#### WORK TASK:
Make an exact copy of the entries below, with all images left out.

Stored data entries
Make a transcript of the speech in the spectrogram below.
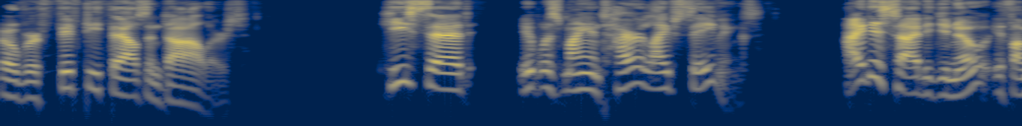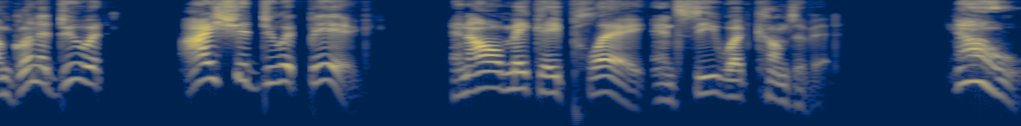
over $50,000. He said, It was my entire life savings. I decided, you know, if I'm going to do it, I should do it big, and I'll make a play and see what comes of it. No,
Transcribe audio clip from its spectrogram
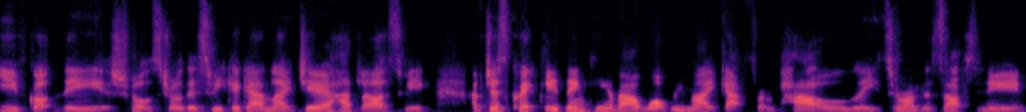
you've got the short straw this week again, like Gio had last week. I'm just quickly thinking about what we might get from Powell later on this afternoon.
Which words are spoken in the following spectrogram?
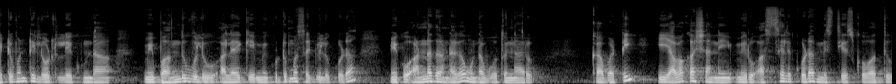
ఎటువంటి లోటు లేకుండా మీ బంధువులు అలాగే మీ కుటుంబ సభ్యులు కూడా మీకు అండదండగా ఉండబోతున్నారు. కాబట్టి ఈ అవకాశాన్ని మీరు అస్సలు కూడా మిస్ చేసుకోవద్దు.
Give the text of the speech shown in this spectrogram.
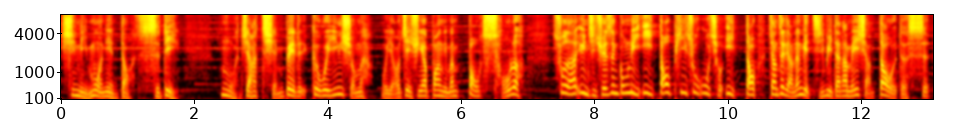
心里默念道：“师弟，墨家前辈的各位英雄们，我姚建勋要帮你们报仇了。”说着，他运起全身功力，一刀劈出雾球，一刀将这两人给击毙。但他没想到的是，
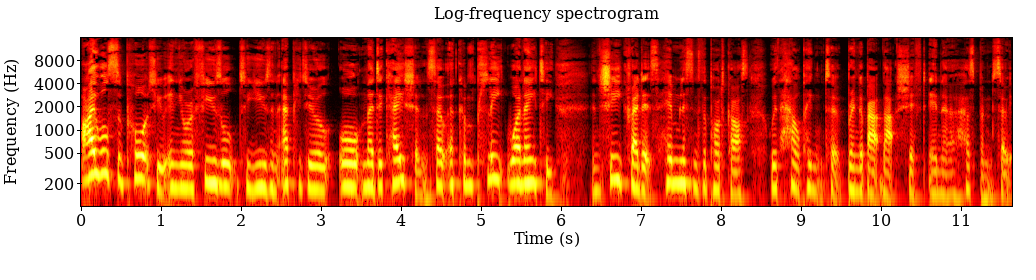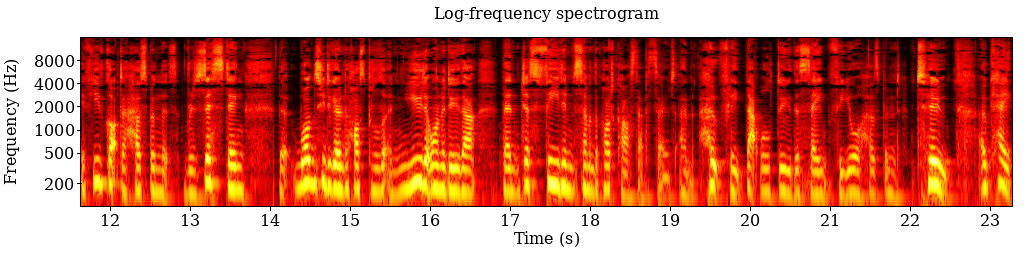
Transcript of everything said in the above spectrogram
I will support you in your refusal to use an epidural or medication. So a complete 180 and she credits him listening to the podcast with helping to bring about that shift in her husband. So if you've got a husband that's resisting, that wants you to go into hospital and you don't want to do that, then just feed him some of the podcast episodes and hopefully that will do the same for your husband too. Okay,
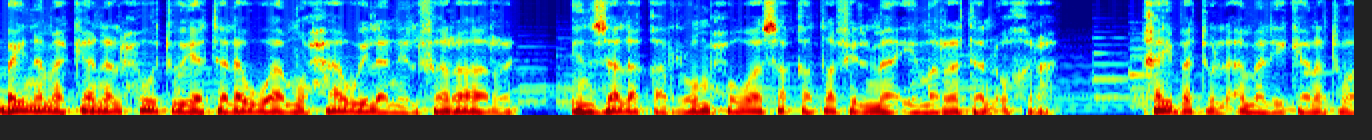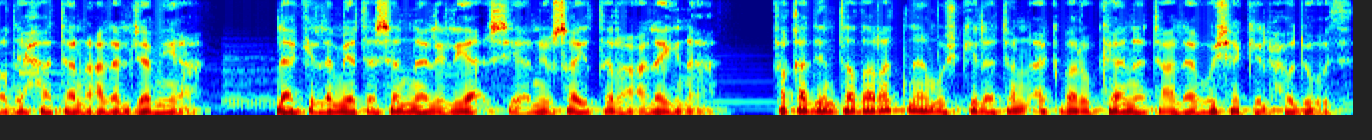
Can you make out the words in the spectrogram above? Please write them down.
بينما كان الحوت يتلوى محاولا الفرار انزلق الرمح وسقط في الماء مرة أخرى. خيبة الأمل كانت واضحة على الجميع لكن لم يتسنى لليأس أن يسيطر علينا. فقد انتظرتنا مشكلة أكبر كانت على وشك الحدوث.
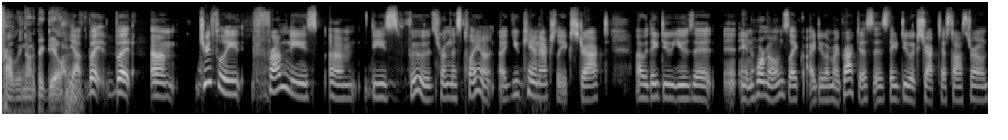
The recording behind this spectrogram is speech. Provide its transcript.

#### WRITTEN RESPONSE:
Make a transcript of the speech in the spectrogram below.
over $50,000. He said, It was my entire life savings. I decided, you know, if I'm going to do it, I should do it big, and I'll make a play and see what comes of it. No,
Transcribe audio clip from its spectrogram
you've got the short straw this week again, like Gio had last week. I'm just quickly thinking about what we might get from Powell later on this afternoon.
Which words are spoken in the following spectrogram?
ఎటువంటి లోటు లేకుండా మీ బంధువులు అలాగే మీ కుటుంబ సభ్యులు కూడా మీకు అండదండగా ఉండబోతున్నారు. కాబట్టి ఈ అవకాశాన్ని మీరు అస్సలు కూడా మిస్ చేసుకోవద్దు.
Give the text of the speech shown in this spectrogram.
心里默念道：“师弟，墨家前辈的各位英雄们，我姚建勋要帮你们报仇了。”说着，他运起全身功力，一刀劈出雾球，一刀将这两人给击毙。但他没想到的是，
Transcript of everything said in the above spectrogram
I will support you in your refusal to use an epidural or medication. So a complete 180 and she credits him listening to the podcast with helping to bring about that shift in her husband. So if you've got a husband that's resisting, that wants you to go into hospital and you don't want to do that, then just feed him some of the podcast episodes and hopefully that will do the same for your husband too. Okay,
Can you make out the words in the spectrogram above? Please write them down.
بينما كان الحوت يتلوى محاولا الفرار انزلق الرمح وسقط في الماء مرة أخرى. خيبة الأمل كانت واضحة على الجميع لكن لم يتسنى لليأس أن يسيطر علينا. فقد انتظرتنا مشكلة أكبر كانت على وشك الحدوث.
The recording behind this spectrogram is speech. Provide its transcript.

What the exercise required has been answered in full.